IN USA : The USA encompasses rigid separation of powers but practically the doctrine is coupled with the doctrine of checks and balances in a bid to produce effective and efficient governance. The Constitution of the US expressly provides for three departments of the government and the functions performed by each of these departments. Article I of the Constitution provides for power of the legislature and it is provided that Congress holds all the legislative powers in the country. Similarly, Article II provides for executive powers to be vested with the president and Article III provides for judicial powers to be vested in the apex court i.e. the Supreme Court and the other lower courts.

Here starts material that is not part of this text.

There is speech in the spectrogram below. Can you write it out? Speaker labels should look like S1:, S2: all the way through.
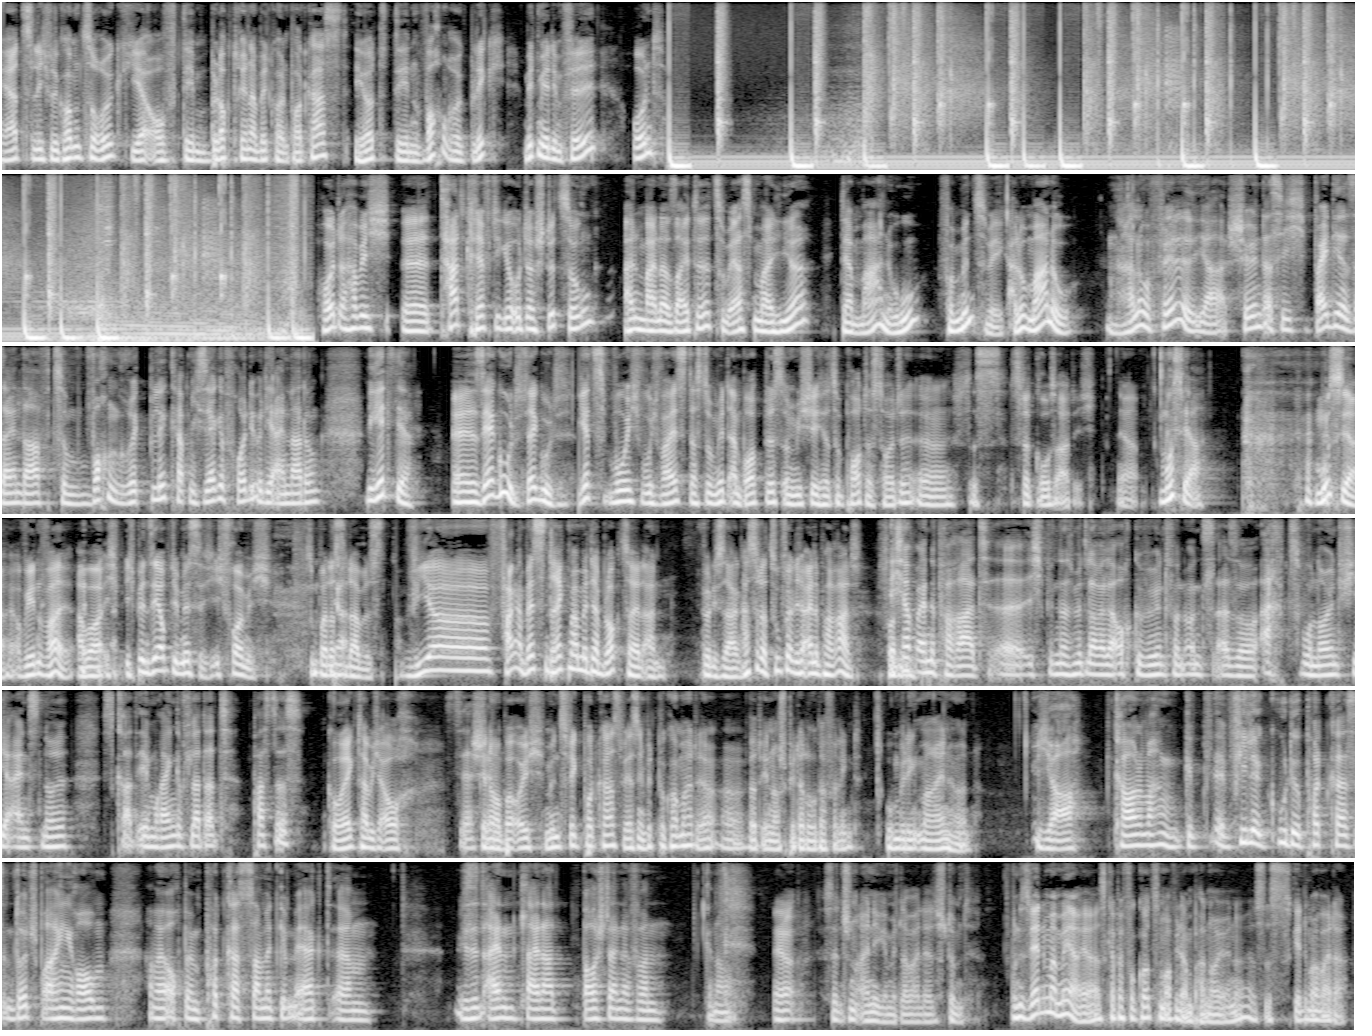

The constitution of the USA applies separation of power somewhat more strictly than that in India. Thus, in theory the legislature cannot delegate its rule making power to any other department or its constituents. However, there have been many instances where the congress has delegated its rule making power and the rules thus framed are upheld by the apex court.
In America the president is considered to be the real head of the executive. The president has a fixed tenure and can be removed only through a difficult process of impeachment. The president is not answerable to congress and the president is not required to consider the decisions of the secretary and in this sense is different from India. However, this should not be construed to mean that the president has absolutely unlimited powers and there is absolutely no check kept on the President by the other departments. The rules framed by the president can be checked for constitutionality and any rule inconsistent with the constitution can be declared to be unenforceable by the apex court. The Congress also keeps a check on the executive by deciding upon the payment to be received by the personnel of the executive and framing rules for functioning of the executive. This in no way implies that the Congress can frame arbitrary and unreasonable rules with respect to the executive department and its functioning. This power is limited by the judiciary which can declare any rule made by the Congress or the executive to be unconstitutional.
By going through the different provisions of the respective constitutions of India and USA, it can be observed that though both the countries do not provide for absolute and rigid separation of power, the separation of power applied by the Constitution theoretically in the US is stricter than that applied in India. Though the Constitutions of both the countries do not explicitly provide for separation of power in all the departments, it can very well be implied from the various provisions of the constitution. A distinction in this regard has to necessarily be made with regards to the Indian scenario and the control of legislature over the executive and vice-versa. In India, the president can only be considered to be the nominal head. The president has to make decisions under the aid and advice of the council of ministers who are a part of the legislature. Also, the prime minister, who may be construed to be the real head can dissolve a parliament. Therefore, it can be pointed out that though there remain fundamental similarities in the operation of the doctrine in India and USA, there are certain differences which cannot be overlooked. The structure adopted by both the countries is often criticized. However, it is pertinent to note that both the countries have adopted the practice which would be best for them keeping in mind the social and historical conditions that the countries had been through.